What to do
In the records below, find the line containing "Spectrogram, levels from −84". Output it and every line after it to the end, unchanged, with no pictures.

+---+

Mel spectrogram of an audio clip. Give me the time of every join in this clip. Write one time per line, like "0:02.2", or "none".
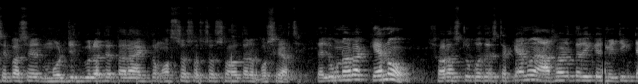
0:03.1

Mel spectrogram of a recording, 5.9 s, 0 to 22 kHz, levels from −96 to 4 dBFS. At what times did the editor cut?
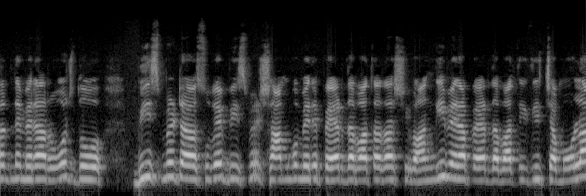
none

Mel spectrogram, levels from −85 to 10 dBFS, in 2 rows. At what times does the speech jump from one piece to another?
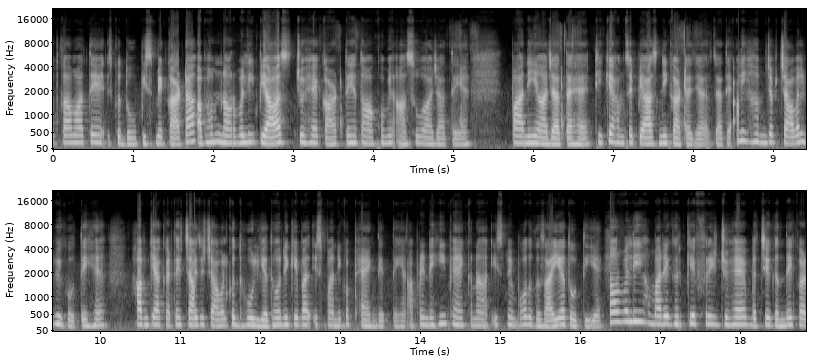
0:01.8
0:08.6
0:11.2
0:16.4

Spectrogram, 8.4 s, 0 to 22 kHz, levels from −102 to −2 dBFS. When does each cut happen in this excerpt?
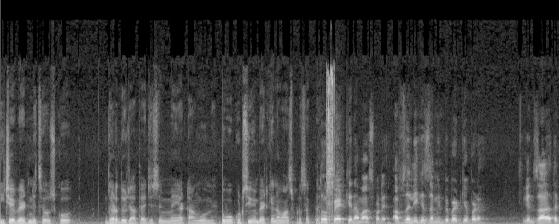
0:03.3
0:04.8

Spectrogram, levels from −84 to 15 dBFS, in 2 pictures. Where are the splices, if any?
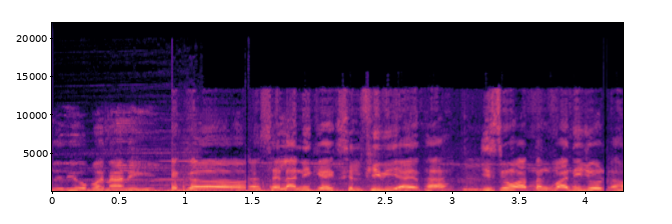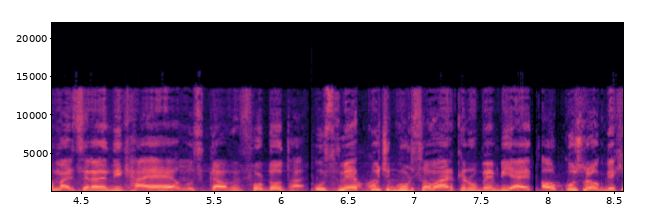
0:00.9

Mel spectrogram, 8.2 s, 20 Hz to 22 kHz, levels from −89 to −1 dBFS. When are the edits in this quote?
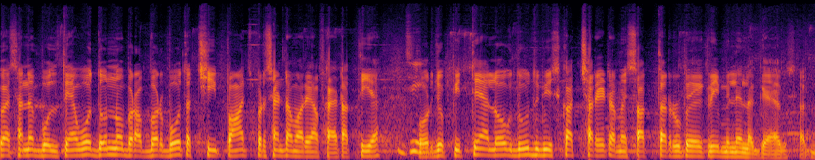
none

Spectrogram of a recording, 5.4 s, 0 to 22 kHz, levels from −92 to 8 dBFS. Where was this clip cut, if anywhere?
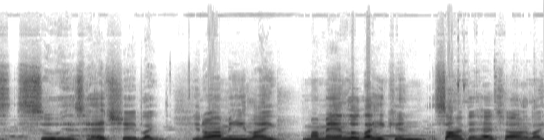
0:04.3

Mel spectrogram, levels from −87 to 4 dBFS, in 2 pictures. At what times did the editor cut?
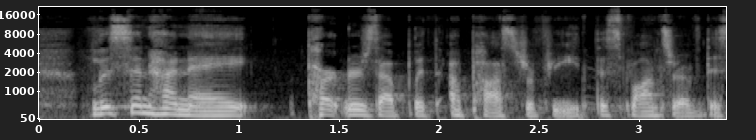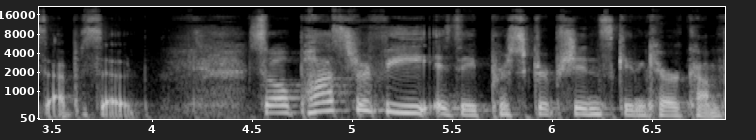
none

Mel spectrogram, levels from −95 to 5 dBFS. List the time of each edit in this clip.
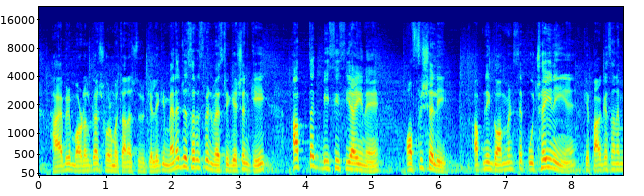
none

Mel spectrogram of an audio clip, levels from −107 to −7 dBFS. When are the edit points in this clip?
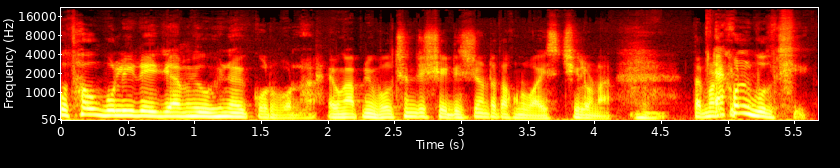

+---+

Written solution
Spectrogram, levels from −84 to 15 dBFS, in 2 pictures. Where are the splices, if any?
0:00.9

Mel spectrogram, 8.2 s, 20 Hz to 22 kHz, levels from −89 to −1 dBFS. When are the edits in this quote?
none

Spectrogram of a recording, 5.4 s, 0 to 22 kHz, levels from −92 to 8 dBFS. Where was this clip cut, if anywhere?
0:04.3

Mel spectrogram, levels from −87 to 4 dBFS, in 2 pictures. At what times did the editor cut?
none

Mel spectrogram, levels from −95 to 5 dBFS. List the time of each edit in this clip.
none

Mel spectrogram of an audio clip, levels from −107 to −7 dBFS. When are the edit points in this clip?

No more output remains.